When you finally receive the call you’ve been waiting for, the one where an agent expresses an interest in representing you, play like a Boy Scout and be prepared.
First and foremost, do not be intimidated. You, the writer, provide the product that makes the agent a success. Without writers, literary agencies would become extinct.
Keep in mind that your heart and soul went into your work. Don’t sell yourself short by jumping on the first offer of representation.
Too often writers are caught off guard whey they get The Call. After querying dozens of agents and receiving about the same number of rejections, when a phone call finally comes through–a call, which in the writing business is often thought of as gold–too many authors get stars in their eyes and all logic flies right out their ears. It’s important to keep a cool head.
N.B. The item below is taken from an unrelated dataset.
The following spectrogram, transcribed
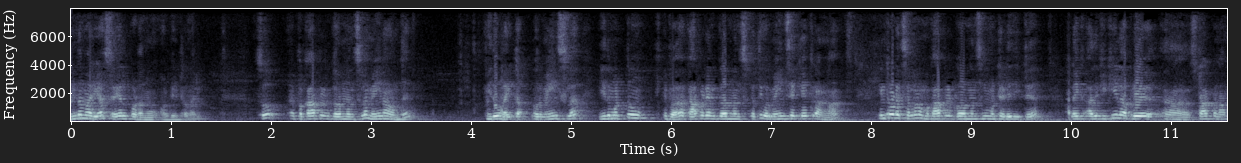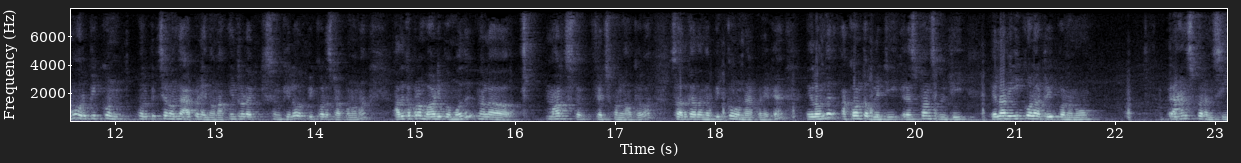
எந்த மாதிரியா செயல்படணும் அப்படின்ற மாதிரி. ஸோ இப்போ கார்பரேட் கவர்னன்ஸ்ல மெயினாக வந்து இதுவும் லைட்டாக ஒரு மெயின்ஸில் இது மட்டும் இப்போ கார்பரேட் கவர்னன்ஸ் பற்றி ஒரு மெயின்ஸே கேட்குறாங்கன்னா இன்ட்ரோடக்ஷனில் நம்ம கார்பரேட் கவர்னன்ஸ் மட்டும் எழுதிட்டு லைக் அதுக்கு கீழே அப்படியே ஸ்டார்ட் பண்ணாமல் ஒரு பிக் ஒன் ஒரு பிக்சர் வந்து ஆட் பண்ணியிருந்தோம் இன்ட்ரோடக்ஷன் கீழே ஒரு பிக்கோட ஸ்டார்ட் பண்ணோம்னா அதுக்கப்புறம் பாடி போகும்போது நல்லா மார்க்ஸ் ஃபெச் பண்ணலாம் ஓகேவா ஸோ அதுக்காக அந்த பிக் ஒன்று ஆட் பண்ணியிருக்கேன் இதில் வந்து அக்கௌண்டபிலிட்டி ரெஸ்பான்சிபிலிட்டி எல்லாரும் ஈக்குவலாக ட்ரீட் பண்ணணும். Transparency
When you have your wits about you and are ready to respond to the offer with logical thinking, you should have a prepared list of questions ready to address. The Association of Author’s Representatives suggests 22 questions a writer might ask a potential agent. Though every writer has specific concerns, select those issues that are most important to you and what you have planned for your career.
If an agent is a member of the Association of Authors’ Representatives they are most likely reputable. If they are not reputable, they won’t be a member of AAR for long. This organization requires its members to abide by a Canon of Ethics, thus ensuring the writer that the agent is on the up and up.
As in any business, track records speak for themselves. You are entitled to request an agent’s list of books sold, the names of the houses and the dates. If the agent is hesitant to provide you with any of this information, proceed with caution.
Ask for the names of clients who can give referrals. If an agent hems and haws, then most likely he is hiding something. Probably complaints. Posting notes on Internet message boards are an ideal way to find out information about an agent, especially if there is anything negative floating around in cyberspace.
Request to see a copy of the agent’s contract. In the event your understanding of legal jargon is on the same level as comprehending Ancient Greek, it might be best to have a literary attorney check it over. It will cost, but in the long run, it will be worth it. You don’t want your agent jumping through loopholes and depriving you of what should be rightfully yours. You want representation that will work hard getting you the best possible deal on your book and protecting your rights at the same time.
As many hours as it took to write your book an appropriate amount of time should be spent marketing it. Inquire as to how much time will be devoted to soliciting your work and what houses will be targeted. Is there a particular editor in mind, or a house that is looking for a work similar to yours? While a prospective agent doesn’t have to furnish you with names, he can let you know he has a place or professional in mind.
Communication is important between the agent and writer. Nothing is worse than sitting at home wondering for the past six months if anything has happened with your manuscript. Find out what type of communication the agent prefers, whether phone, letter, or Email and how often he gets in touch with his clients.
Because agents are in the business to make money an author should know how much commission will be charged. The standard rate is 10-15% for domestic sales, up to 20% for foreign sales. Find out if the agent charges for long distance phone calls and postage and if these charges are reimbursed once the book is sold.
Your gut instinct can be a big help. If something doesn’t seem right, then it probably isn’t.
Writing your book is half the job, turning it over to the right person to sell it is the other half. If you would hesitate to place your child in the care of an unqualified person, then you should do the same for your other baby–your book. Surely the creation that came from the depths of your heart and soul deserves the best of care, including the best.
Francesca Vrattos is a former literary agent and former assistant to the Western Regional Vice President of Penguin Putnam Inc.